The very title may sound sacrilegious to the admirers of Asadullah Khan Ghalib but mind you, this not-so-complimentary observation is regarding his Persian poetry and not about his Urdu verses, which are the finest specimens of not only Urdu poetry but also of world literature.
Though Ghalib was born (December 27, 1797) into a Persian-speaking household, his Persian was subcontinental Persian from the syntax and semantic perspective and was quite different from the Central Asian Persian of the native speakers. His ancestors belonged to the Chughtai tribe of Central Asia, who preferred to settle in India because of Mughal patronage.
Ghalib would often boast and claim that his language of thinking was Persian: Choon zabaan-e-khyalaat meen ashra Farsi. But analytical study of Ghalib’s Persian poetry reveals that it was Delhi-Urdu Ghalib was at home with and not Iranian Persian as he would constantly brag about.
On the sub-continent, only five Urdu poets also wrote extensively in Persian and they were Mir Taqi Mir, Momin Khan ‘Momin’, Altaaf Hussain Hali ‘Panipati’, Dr Muhammad Iqbal and Ghalib himself. But all five had the sub-continental Persian in their linguistic consciousness.
In my Post-Doctoral thesis on ‘Stylistic differences between Central Asian and Sub-Continental Persian’, submitted simultaneously at Oxford, Columbia and Al-Azhar Universities in Cairo, I have descanted upon how Ghalib could never employ idiomatic idiosyncrasies of pristine Persian, spoken near Tehran, Khorasan, Nishapur and Isfahaan.
Ghalib knew Persian pretty well but he faltered while conversing in it (refer to Ralph Russell’s Ghalib ki zabaan: Farsi ya Urdu-e-Dilli, courtesy, London University and School of Oriental and African Studies, London). His Persian was bereft of typical idioms and phrases of native Persian.
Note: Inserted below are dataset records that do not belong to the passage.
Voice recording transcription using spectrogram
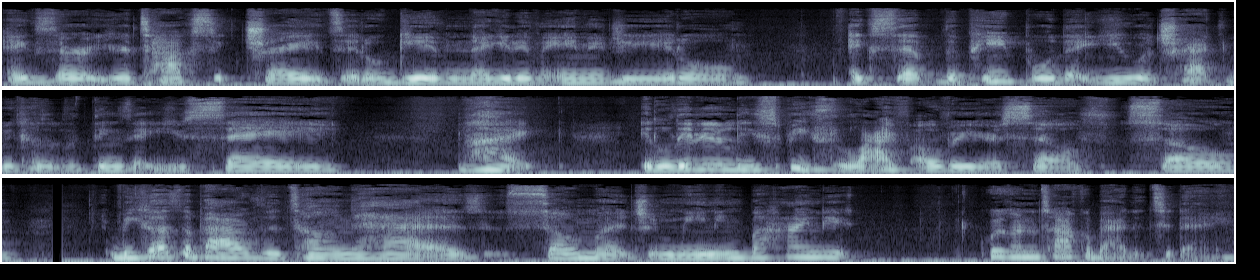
exert your toxic traits. It'll give negative energy. It'll accept the people that you attract because of the things that you say. Like, it literally speaks life over yourself. So, because the power of the tongue has so much meaning behind it, we're going to talk about it today.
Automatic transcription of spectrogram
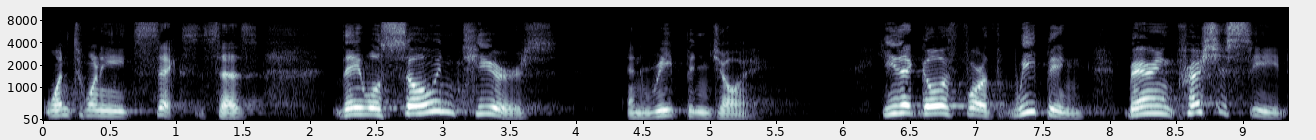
126. It says, They will sow in tears and reap in joy. He that goeth forth weeping, bearing precious seed,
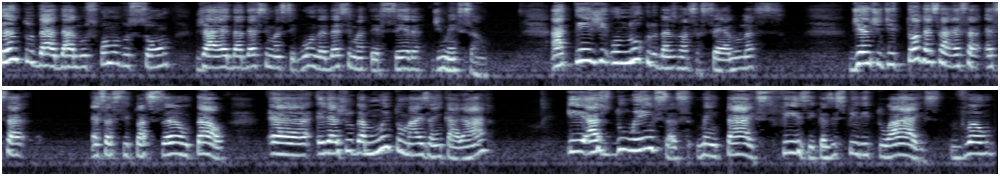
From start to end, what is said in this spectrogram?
tanto da, da luz como do som, já é da 12ª, 13ª dimensão. Atinge o núcleo das nossas células, diante de toda essa, essa, essa, essa situação tal, é, ele ajuda muito mais a encarar e as doenças mentais, físicas, espirituais vão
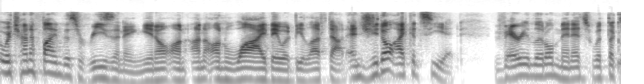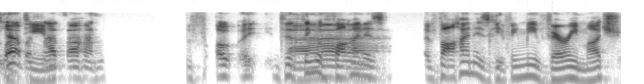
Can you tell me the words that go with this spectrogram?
we're trying to find this reasoning, you know, on on on why they would be left out. And Giro, I could see it. Very little minutes with the club yeah, team. Not Vahan. Oh, uh, the thing with Vahan is ah. Vahan is giving me very much,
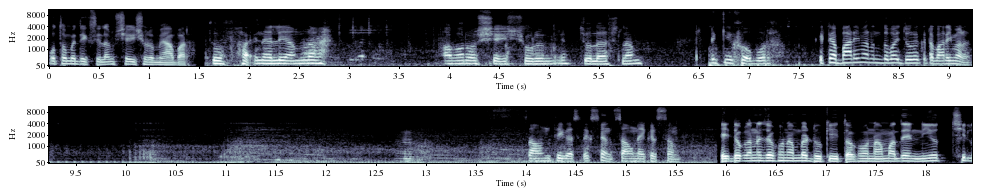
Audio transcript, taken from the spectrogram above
প্রথমে দেখছিলাম সেই শোরুমে আবার। তো ফাইনালি আমরা আবারও সেই শোরুমে চলে আসলাম। কি খবর? একটা বাড়ি মারেন তো ভাই জোরে একটা বাড়ি মারেন। সাউন্ড ঠিক আছে দেখছেন? সাউন্ড একের সাউন্ড এই দোকানে যখন আমরা ঢুকি, তখন আমাদের নিয়ত ছিল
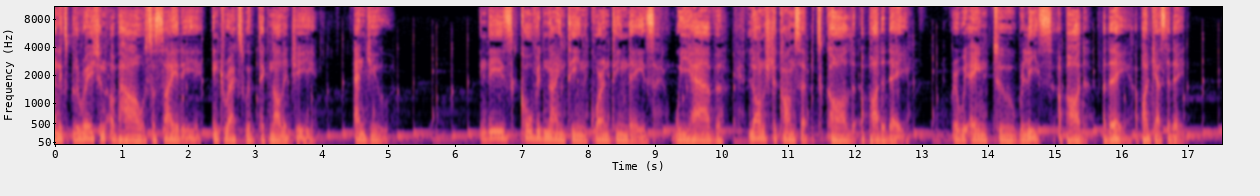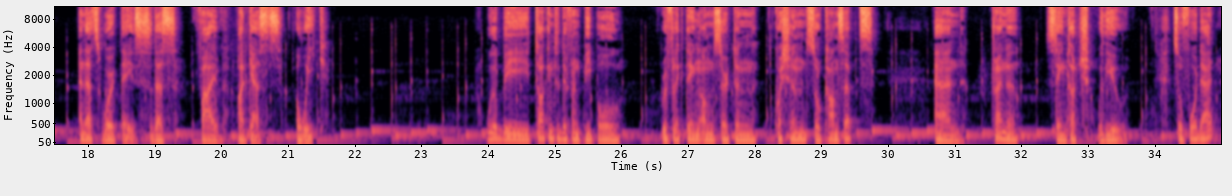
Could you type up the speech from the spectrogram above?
an exploration of how society interacts with technology and you. In these COVID 19 quarantine days, we have launched a concept called A Pod a Day, where we aim to release a pod a day, a podcast a day. And that's work days, so that's five podcasts a week. We'll be talking to different people, reflecting on certain questions or concepts, and trying to stay in touch with you. So, for that,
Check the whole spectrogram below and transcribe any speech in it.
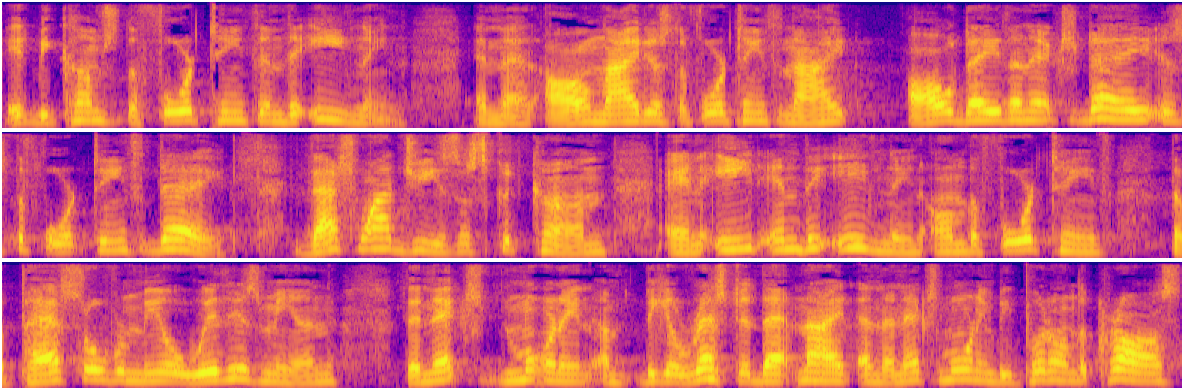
it becomes the 14th in the evening. And that all night is the 14th night all day the next day is the 14th day. That's why Jesus could come and eat in the evening on the 14th the Passover meal with his men, the next morning um, be arrested that night, and the next morning be put on the cross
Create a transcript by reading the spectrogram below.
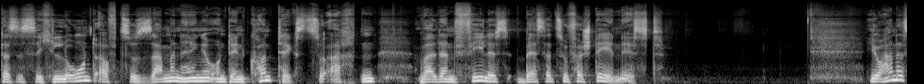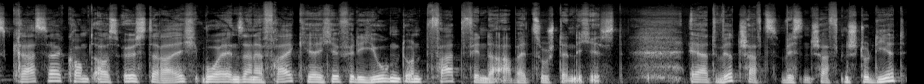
dass es sich lohnt, auf Zusammenhänge und den Kontext zu achten, weil dann vieles besser zu verstehen ist. Johannes Krasser kommt aus Österreich, wo er in seiner Freikirche für die Jugend- und Pfadfinderarbeit zuständig ist. Er hat Wirtschaftswissenschaften studiert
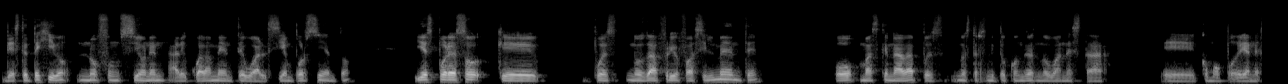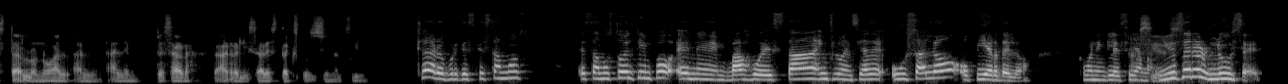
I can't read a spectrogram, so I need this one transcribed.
de este tejido no funcionen adecuadamente o al 100%. Y es por eso que pues nos da frío fácilmente o más que nada pues nuestras mitocondrias no van a estar eh, como podrían estarlo, ¿no? Al, al, empezar a realizar esta exposición al frío. Claro, porque es que estamos, estamos todo el tiempo en, eh, bajo esta influencia de úsalo o piérdelo, como en inglés se llama, use it or lose it.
In all his 174 Persian poems (he destroyed many because no one on the sub-continent could understand his recondite and extremely laboured Persian), nowhere did Ghalib use ‘Shiyaaz’, the more common Persian word for morning (subha) used in Iranian Persian during Ghalib’s times. It’s still prevalent, albeit not so frequently. Instead, he used ‘sobh’ or ‘sobh-e-zud’ (early in the morning), whereas a native speaker of Persian would say ‘riqayat’ or ‘rimz’ for the word ‘dawn’.
Even the common and very colloquial Urdu-Persian word ‘paarsaal’ (for the last year) was expressed by the convoluted ‘guzishta saal.’ The Persian letters of Ghalib compiled in Dastamboo (a bouquet) also suffers from lack of colloquial fluency of a native speaker of Persian. English scholar of modern Persian Professor Nicholson called Ghalib’s Persian, ‘Affected Persian of a zabaandaan’ (Zabaandaan: One who picks up a language as a conscious learner and not as a natural speaker, ahle-zabaan). In that sense, Ghalib was aptly called a zabandaan. Somewhere deep-down, he himself knew that his Persian lacked the spontaneity of an Iranian native speaker. Elsewhere he rued, “Nu reesht shidam Farsi
ab-ya nihfaaz yak raadim un’niyaat mee qatai Rumi, na Hafiz” (However hard I may try to write in Persian, it’ll never be as good as that of Rumi and Hafiz). Moreover, Ghalib’s knowledge of Pahalavi (precursor to Persian) was almost zilch. And Pahalavi is considered as a pre-requisite to mastering Persian.
That’s the reason, Ghalib and Iqbal’s Persian poetry hardly figures on the higher level varsity syllabuses of Central Asia, Oxford, Cambridge, Columbia among others. But both were immaculate masters of Urdu, the language of the sub-continent. In a nutshell, Ghalib was otherworldly in his use of Urdu but the same can’t be said about the great poet’s Persian poetry. It was pedestrian, to be brutally honest.